Do you really want to see the money required to do that shifted from current planned priorities to the MIC? Do you really expect the MIC dependent on US defense-intelligence spending to sit idly by while US spending is slashed using this proposal as justification?
Would it not be cheaper and more effective to subject the Putin led oligarchy to the economic treatment Venezuela has been experiencing
after getting serious about negotiating a deal resulting in restoration of Iranian petroleum exports and production and pressuring Israel to
stop offering political and financial refuge to Putin's oligarchs?
Would it not results be quicker by committing to as near as a total economic boycott of Russia as possible than by attempting to build
European forces superiority on the European continent. China's growth is slowing and cannot offset what Europe, Japan, and the U.S. have
the potential to do to Russia, economically? Simply make their exports the imports of last resort and stop assisting Russia's oligarchs, seizing
control of their assets wherever possible and impeding their ability to transact internationally and they may be influenced to solve the world's "Putin problem".
News, analysis and comment from the Financial Times, the worldʼs leading global business publication
February 18, 2022
" The French government is set to pump more than €2bn into EDF in an effort to restore the state-controlled energy group’s finances, which are suffering due to nuclear reactor outages and production declines just as it gears up for investment in new plants. EDF, which on Friday reported a rise in profits and revenues for 2021, faces big setbacks this year. Its electricity production forecasts have dropped to their lowest point in three decades, with five of its 56 nuclear reactors offline as it inspects flaws in pipe weldings.
The company will also shoulder some of the cost of government measures to cap electricity bills for households and businesses this year at 4 per cent — a move that senior managers had argued against, people familiar with the matter said..."

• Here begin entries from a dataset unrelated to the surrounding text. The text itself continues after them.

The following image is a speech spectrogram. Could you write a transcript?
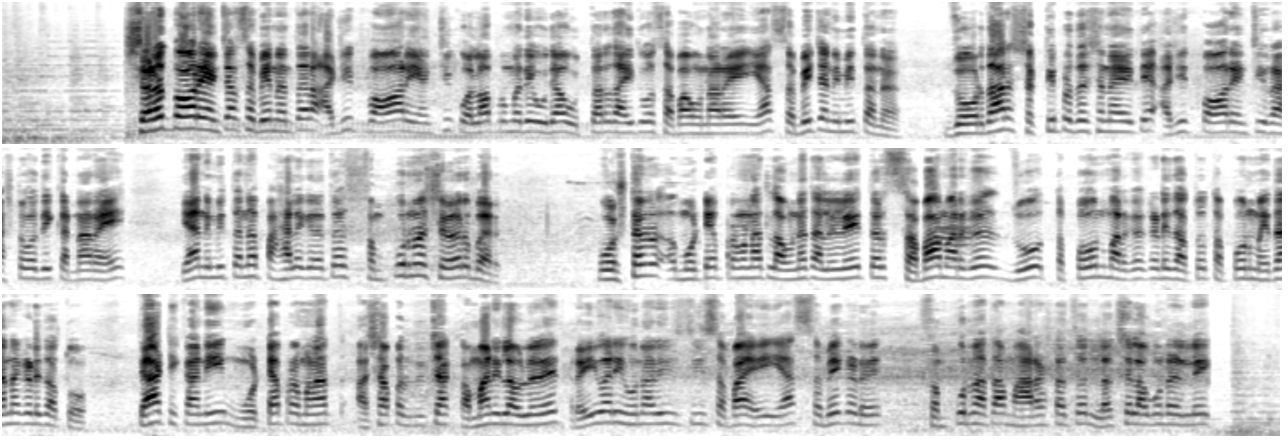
शरद पवार यांच्या सभेनंतर अजित पवार यांची कोल्हापूरमध्ये उद्या उत्तरदायित्व सभा होणार आहे. या सभेच्या निमित्तानं जोरदार शक्ती प्रदर्शन आहे ते अजित पवार यांची राष्ट्रवादी करणार आहे. या निमित्तानं पाहायला गेलं तर संपूर्ण शहरभर पोस्टर मोठ्या प्रमाणात लावण्यात आलेले तर सभा मार्ग जो तपोवन मार्गाकडे जातो तपोवन मैदानाकडे जातो त्या ठिकाणी मोठ्या प्रमाणात अशा पद्धतीच्या कमानी लावलेल्या आहेत. रविवारी होणारी जी सभा आहे या सभेकडे संपूर्ण आता महाराष्ट्राचं लक्ष लागून राहिले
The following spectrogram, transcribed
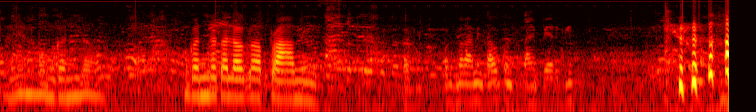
Ayun, ang ganda. Ang ganda talaga, promise. Pag, pag maraming tao, punta tayong Fairview.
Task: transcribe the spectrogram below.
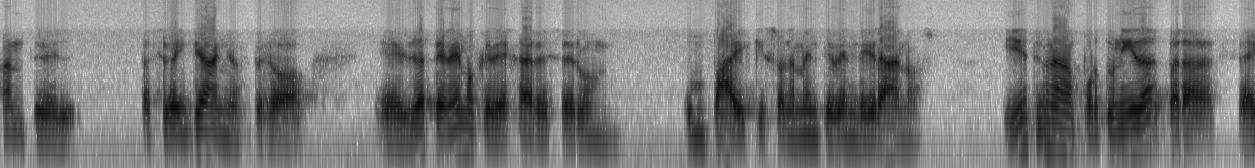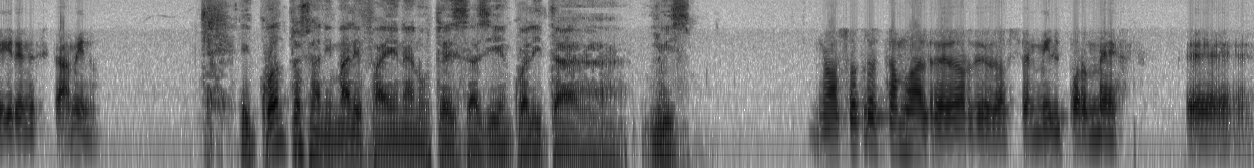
antes del, hace 20 años, pero eh, ya tenemos que dejar de ser un, un país que solamente vende granos. Y esta es una oportunidad para seguir en ese camino. ¿Y cuántos animales faenan ustedes allí en Cualita, Luis? Nosotros estamos alrededor de 12.000 por mes eh,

https://www.theguardian.com › sustainable-business › sep
Sep 29, 2016 — After years of
early hype, shale gas
companies appear to have lost hope of
an energy revolution in most countries in Europe